◆ **What is required**: Please repeat the whole listing exactly, but leave out any picture it holds.

◆ **Input for this task**:

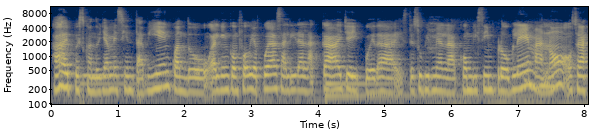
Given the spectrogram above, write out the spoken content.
ay, pues cuando ya me sienta bien, cuando alguien con fobia pueda salir a la calle y pueda este, subirme a la combi sin problema, ¿no? O sea,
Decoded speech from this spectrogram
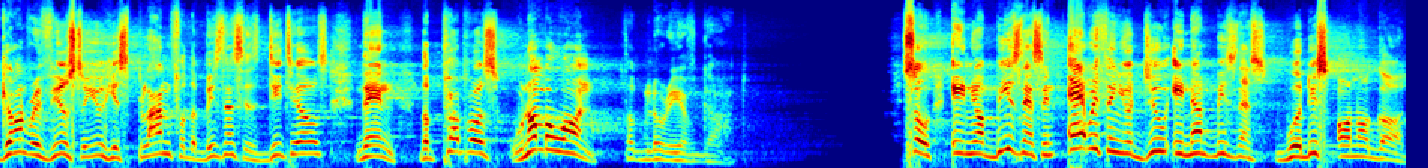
God reveals to you his plan for the business, his details. Then the purpose, number one, the glory of God. So in your business, in everything you do in that business, will this honor God?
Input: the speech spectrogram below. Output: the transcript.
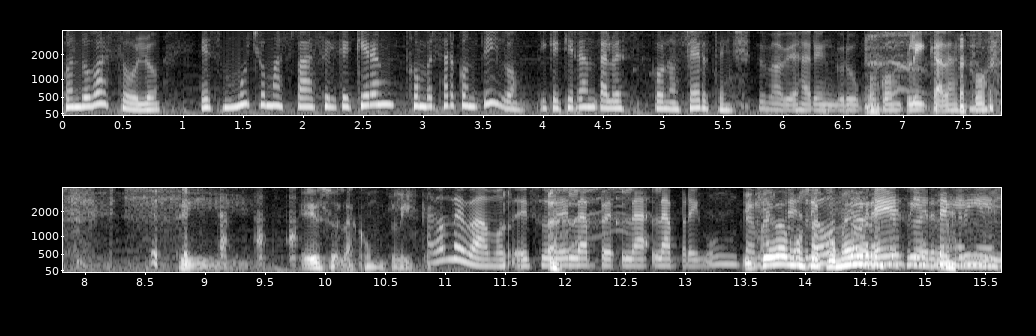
cuando vas solo, es mucho más fácil que quieran conversar contigo y que quieran tal vez conocerte. Va a viajar en grupo complica las cosas. Sí, eso la complica. ¿A dónde vamos? Eso es la, la, la pregunta. ¿Y qué vamos a comer? Eso es terrible.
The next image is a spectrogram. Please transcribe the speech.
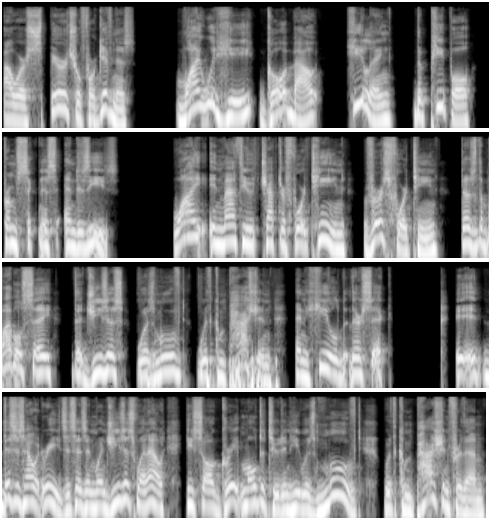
our spiritual forgiveness, why would he go about healing the people from sickness and disease? Why in Matthew chapter 14, verse 14, does the Bible say that Jesus was moved with compassion and healed their sick? It, it, this is how it reads. It says, And when Jesus went out, he saw a great multitude, and he was moved with compassion for them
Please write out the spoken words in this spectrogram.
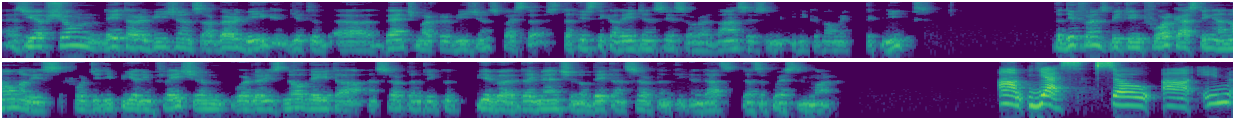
As you have shown, data revisions are very big due to uh, benchmark revisions by st statistical agencies or advances in, in, economic techniques. The difference between forecasting anomalies for GDP and inflation, where there is no data uncertainty, could give a dimension of data uncertainty, and that's, that's a question mark. Um, yes. So uh, in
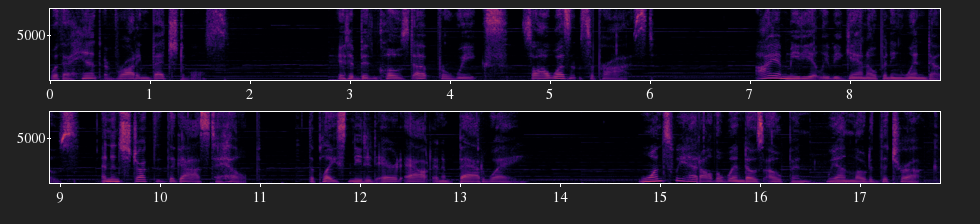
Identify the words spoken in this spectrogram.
with a hint of rotting vegetables. It had been closed up for weeks, so I wasn't surprised. I immediately began opening windows and instructed the guys to help. The place needed aired out in a bad way. Once we had all the windows open, we unloaded the truck.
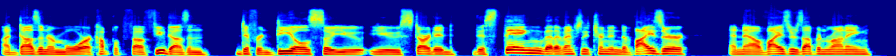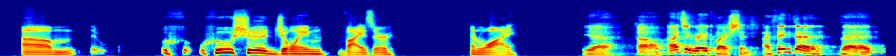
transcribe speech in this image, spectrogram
a dozen or more, a couple, a few dozen different deals. So you you started this thing that eventually turned into Vyzer, and now Vyzer's up and running. Um, who should join Vyzer, and why? Yeah, uh, that's a great question. I think that that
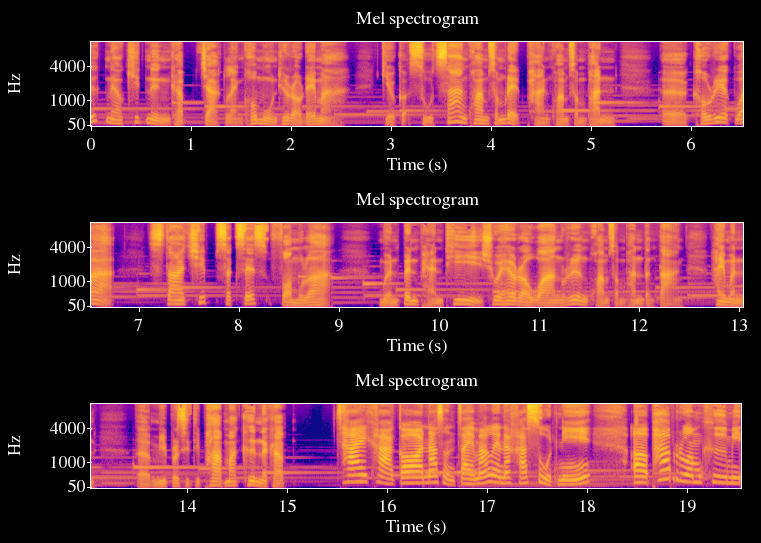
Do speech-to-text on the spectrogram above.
ลึกแนวคิดหนึ่งครับจากแหล่งข้อมูลที่เราได้มา เกี่ยวกับสูตรสร้างความสำเร็จผ่านความสัมพันธ์เเขาเรียกว่า Starship Success Formula เหมือนเป็นแผนที่ช่วยให้เราวางเรื่องความสัมพันธ์ต่างๆ ให้มันมีประสิทธิภาพมากขึ้นนะครับ ใช่ค่ะก็น่าสนใจมากเลยนะคะ สูตรนี้ภาพรวมคือมี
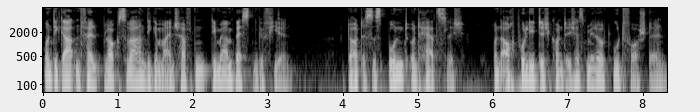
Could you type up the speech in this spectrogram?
und die Gartenfeldblocks waren die Gemeinschaften, die mir am besten gefielen. Dort ist es bunt und herzlich und auch politisch konnte ich es mir dort gut vorstellen.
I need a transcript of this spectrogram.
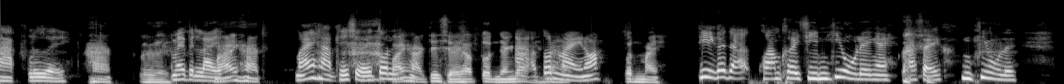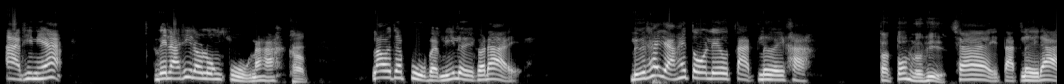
หักเลยหักเลย ไม่เป็นไร ไม้หัก ไม้หักเฉยๆต้นไม้หักเฉยๆครับ ต้นยังได้อ่าต้นใหม่เนาะต้นใหม่พี่ก็จะความเคยชินหิ้วเลยไง อาศัยหิ้วเลย อ่าทีเนี้ย เวลาที่เราลงปลูกนะคะ ครับ เราจะปลูกแบบนี้เลยก็ได้ หรือถ้าอยากให้โตเร็วตัดเลยค่ะ ตัดต้นเหรอพี่ ใช่ตัดเลยได้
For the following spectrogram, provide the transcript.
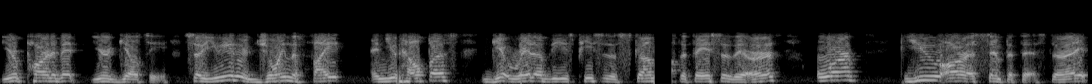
You're part of it. You're guilty. So you either join the fight and you help us get rid of these pieces of scum the face of the earth, or you are a sympathist, all right?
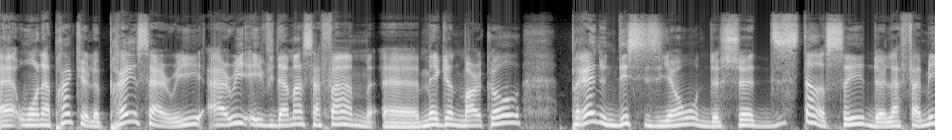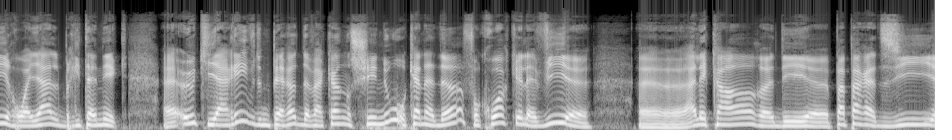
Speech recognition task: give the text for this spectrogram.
euh, où on apprend que le prince Harry, Harry et évidemment sa femme Meghan Markle, prennent une décision de se distancer de la famille royale britannique. eux qui arrivent d'une période de vacances chez nous au Canada, faut croire que la vie euh, à l'écart euh, des euh, paparazzis,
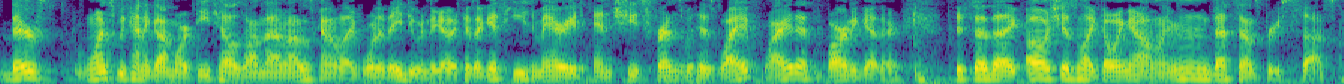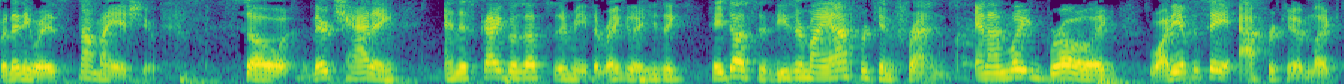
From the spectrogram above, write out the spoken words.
there's once we kind of got more details on them, I was kind of like, what are they doing together? Because I guess he's married and she's friends with his wife. Why are they at the bar together? They said like, oh, she doesn't like going out. I'm like, mm, that sounds pretty sus. But anyways, not my issue. So they're chatting, and this guy goes up to me, the regular. He's like, "Hey, Dustin, these are my African friends." And I'm like, "Bro, like, why do you have to say African? Like,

◆ **Solution to this exercise**:
Given the spectrogram above, write out the spoken content.
ay, pues cuando ya me sienta bien, cuando alguien con fobia pueda salir a la calle y pueda este, subirme a la combi sin problema, ¿no? O sea,
Decoded speech from this spectrogram
God reveals to you his plan for the business, his details. Then the purpose, number one, the glory of God. So in your business, in everything you do in that business, will this honor God?
Input: the speech spectrogram below. Output: the transcript.
cuando vas solo, es mucho más fácil que quieran conversar contigo y que quieran tal vez conocerte. Va a viajar en grupo complica las cosas. Sí, eso la complica. ¿A dónde vamos? Eso es la, la, la pregunta. ¿Y qué vamos a comer? Eso es terrible.
The next image is a spectrogram. Please transcribe the speech.
our spiritual forgiveness, why would he go about healing the people from sickness and disease? Why in Matthew chapter 14, verse 14, does the Bible say that Jesus was moved with compassion and healed their sick? It, it, this is how it reads. It says, And when Jesus went out, he saw a great multitude, and he was moved with compassion for them
Please write out the spoken words in this spectrogram.
As you have shown, data revisions are very big due to uh, benchmark revisions by st statistical agencies or advances in, in, economic techniques. The difference between forecasting anomalies for GDP and inflation, where there is no data uncertainty, could give a dimension of data uncertainty, and that's, that's a question mark. Um, yes. So uh, in
Identify the words spoken in this spectrogram.
with a hint of rotting vegetables. It had been closed up for weeks, so I wasn't surprised. I immediately began opening windows and instructed the guys to help. The place needed aired out in a bad way. Once we had all the windows open, we unloaded the truck.
transcribe speech in this image, spectrogram
a dozen or more, a couple, a few dozen different deals. So you you started this thing that eventually turned into Vyzer, and now Vyzer's up and running. Um, who should join Vyzer, and why? Yeah, uh, that's a great question. I think that that
Do speech-to-text on the spectrogram above.
ลึกแนวคิดหนึ่งครับจากแหล่งข้อมูลที่เราได้มา เกี่ยวกับสูตรสร้างความสำเร็จผ่านความสัมพันธ์เเขาเรียกว่า Starship Success Formula เหมือนเป็นแผนที่ช่วยให้เราวางเรื่องความสัมพันธ์ต่างๆ ให้มันมีประสิทธิภาพมากขึ้นนะครับ ใช่ค่ะก็น่าสนใจมากเลยนะคะ สูตรนี้ภาพรวมคือมี
Could you type up the speech in this spectrogram?
und die Gartenfeldblocks waren die Gemeinschaften, die mir am besten gefielen. Dort ist es bunt und herzlich und auch politisch konnte ich es mir dort gut vorstellen.
I need a transcript of this spectrogram.
หักเลยหักเลย ไม่เป็นไร ไม้หัก ไม้หักเฉยๆต้นไม้หักเฉยๆครับ ต้นยังได้อ่าต้นใหม่เนาะต้นใหม่พี่ก็จะความเคยชินหิ้วเลยไง อาศัยหิ้วเลย อ่าทีเนี้ย เวลาที่เราลงปลูกนะคะ ครับ เราจะปลูกแบบนี้เลยก็ได้ หรือถ้าอยากให้โตเร็วตัดเลยค่ะ ตัดต้นเหรอพี่ ใช่ตัดเลยได้
For the following spectrogram, provide the transcript.
You're part of it. You're guilty. So you either join the fight and you help us get rid of these pieces of scum the face of the earth, or you are a sympathist, all right?
Speech recognition task: give the text for this spectrogram.
euh, où on apprend que le prince Harry, Harry et évidemment sa femme Meghan Markle, prennent une décision de se distancer de la famille royale britannique. eux qui arrivent d'une période de vacances chez nous au Canada, faut croire que la vie euh, à l'écart euh, des euh, paparazzis,
From the spectrogram above, write out the spoken words.
there's once we kind of got more details on them, I was kind of like, what are they doing together? Because I guess he's married and she's friends with his wife. Why are they at the bar together? They said like, oh, she doesn't like going out. I'm like, mm, that sounds pretty sus. But anyways, not my issue. So they're chatting, and this guy goes up to me, the regular. He's like, "Hey, Dustin, these are my African friends." And I'm like, "Bro, like, why do you have to say African? Like,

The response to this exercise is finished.